Flying at Axarquía
Axarquía (more properly called Leoni Benabu, but no one ever does) is a dusty little airfield north-east of Málaga city. It’s a rural area with one of my favourite restaurants in the area: Las Cruces. During the week Las Cruces acts as a type of Venta, offering what I like to refer to as “Spanish fast food” with a set menu that the waiter rattles off. There are always three starters and three main dishes — you pick one from each category and choose a drink: water, beer or red wine. Because there are so few dishes, your food arrives in minutes. I have seen them deal with difficult tourists who want to personalise their dish: “Can I have chips with that? Substitute the vegetables for some salad, please!” I always want to cringe but the waiters take it with good grace and comply when they can . The place is full of farm workers and truck drivers from miles around, happy to receive a quick and hearty meal. The waiter then reappears with a cafe sólo and takes your money: as it is a set price per person, there’s no need to write anything down. On Sunday, the scene changes to a huge barbecue with a full menu. Lamb chops, slices of pork loin, beef entrecote. Grilled peppers, Grilled cheese, Grilled bread rubbed with tomato and olive oil. If they can grill it, they will.
But I digress…
We went to Axarquía and I took the plane out for a spin. I immediately flashed back to my lessons, Tom’s voice reminding me that it was inconsiderate to fly over the villages and that I should get just a little bit higher before turning towards the hills for the crosswind leg. All this time I’ve been fretting about Axarquía, I’d ignored the obvious advantage:
I learned to fly there.
I spent 50 hours flying into and out of that airfield – out of less than 200 hours total flying time. There is no other place that comes even close. The six year gap was irrelevant by the time I was on my second circuit. I didn’t even hear Tom’s voice nagging me by the third. It was a breeze.
I struggled a bit trying to get everything done in time for what is a small and very fast circuit in the Saratoga but really, there was no reason for me to be nervous about the airfield at all. And when a few more planes joined the circuit, we called out to each other (me in English, them in Spanish) and kept a good look-out and the lack of a control tower didn’t seem to matter one bit.

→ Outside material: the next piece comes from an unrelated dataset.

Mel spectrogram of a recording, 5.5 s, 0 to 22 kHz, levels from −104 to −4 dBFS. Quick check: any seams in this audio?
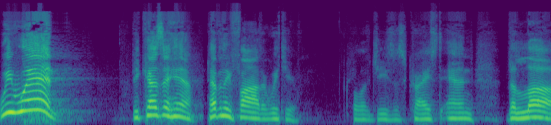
yes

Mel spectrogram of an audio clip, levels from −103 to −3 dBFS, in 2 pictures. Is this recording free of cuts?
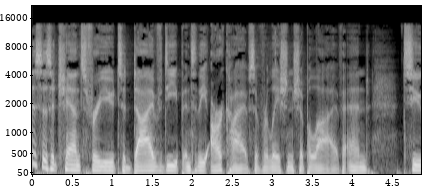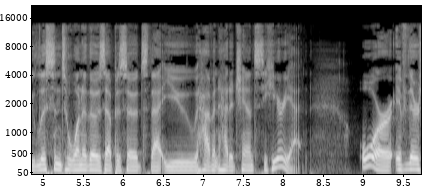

So, that was nice and easy and I can take passengers again (and yes, my Mom does read my blog. Ooops.) and I have gotten over my fear of Axarquía.
Now I just need to organise flying there in time to get Sunday lunch at Las Cruces.